_Problem to solve_. Please go line by line and repeat the data below exactly, with no images.
%%
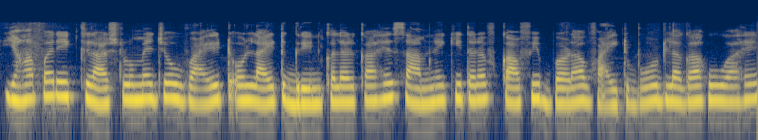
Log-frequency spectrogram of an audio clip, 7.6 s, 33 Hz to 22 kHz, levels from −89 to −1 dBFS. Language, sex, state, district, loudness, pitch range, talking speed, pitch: Hindi, female, Punjab, Kapurthala, -15 LUFS, 190-215 Hz, 190 wpm, 205 Hz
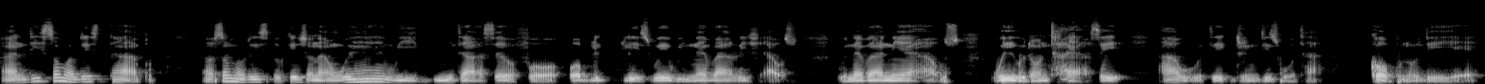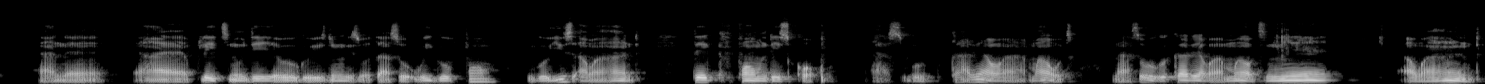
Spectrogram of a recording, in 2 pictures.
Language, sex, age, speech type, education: Nigerian Pidgin, male, 30-45, spontaneous, tertiary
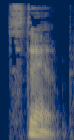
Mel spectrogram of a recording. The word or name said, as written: stamp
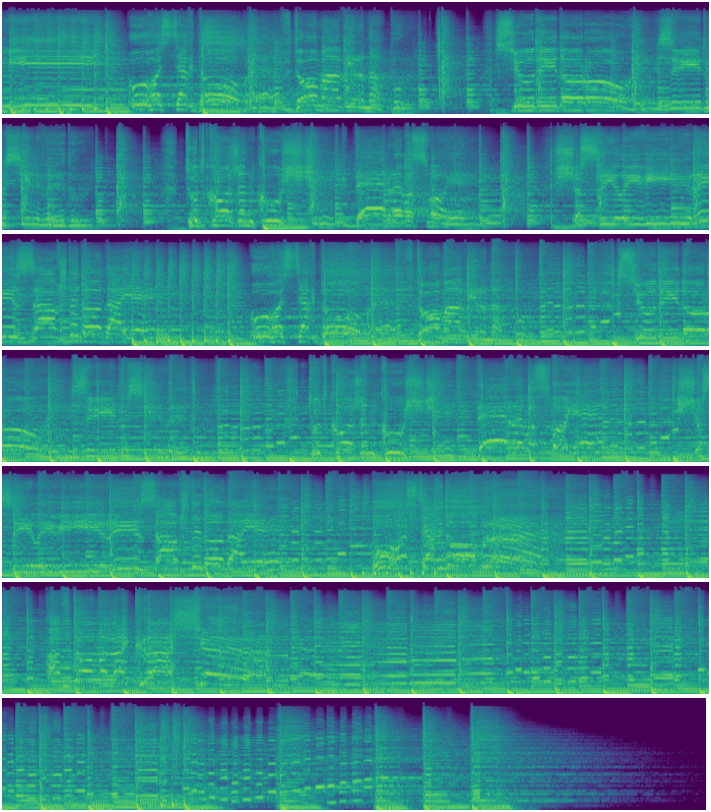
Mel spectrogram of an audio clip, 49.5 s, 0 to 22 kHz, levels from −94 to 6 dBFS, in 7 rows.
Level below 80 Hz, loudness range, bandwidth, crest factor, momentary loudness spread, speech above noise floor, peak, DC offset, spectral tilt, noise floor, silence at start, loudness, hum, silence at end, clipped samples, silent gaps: -26 dBFS; 3 LU; 18 kHz; 14 dB; 5 LU; 59 dB; -2 dBFS; under 0.1%; -4 dB/octave; -75 dBFS; 0 s; -16 LUFS; none; 1.4 s; under 0.1%; none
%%
_Answer to this problem_.
Log-frequency spectrogram of an audio clip, 7.6 s, 33 Hz to 22 kHz, levels from −89 to −1 dBFS. Language, sex, state, district, loudness, pitch range, talking speed, pitch: Hindi, female, Punjab, Kapurthala, -15 LUFS, 190-215 Hz, 190 wpm, 205 Hz
Spectrogram of a recording, in 2 pictures.
Language, sex, age, speech type, education: Nigerian Pidgin, male, 30-45, spontaneous, tertiary
Mel spectrogram of a recording. The word or name said, as written: stamp
Mel spectrogram of an audio clip, 49.5 s, 0 to 22 kHz, levels from −94 to 6 dBFS, in 7 rows.
Level below 80 Hz, loudness range, bandwidth, crest factor, momentary loudness spread, speech above noise floor, peak, DC offset, spectral tilt, noise floor, silence at start, loudness, hum, silence at end, clipped samples, silent gaps: -26 dBFS; 3 LU; 18 kHz; 14 dB; 5 LU; 59 dB; -2 dBFS; under 0.1%; -4 dB/octave; -75 dBFS; 0 s; -16 LUFS; none; 1.4 s; under 0.1%; none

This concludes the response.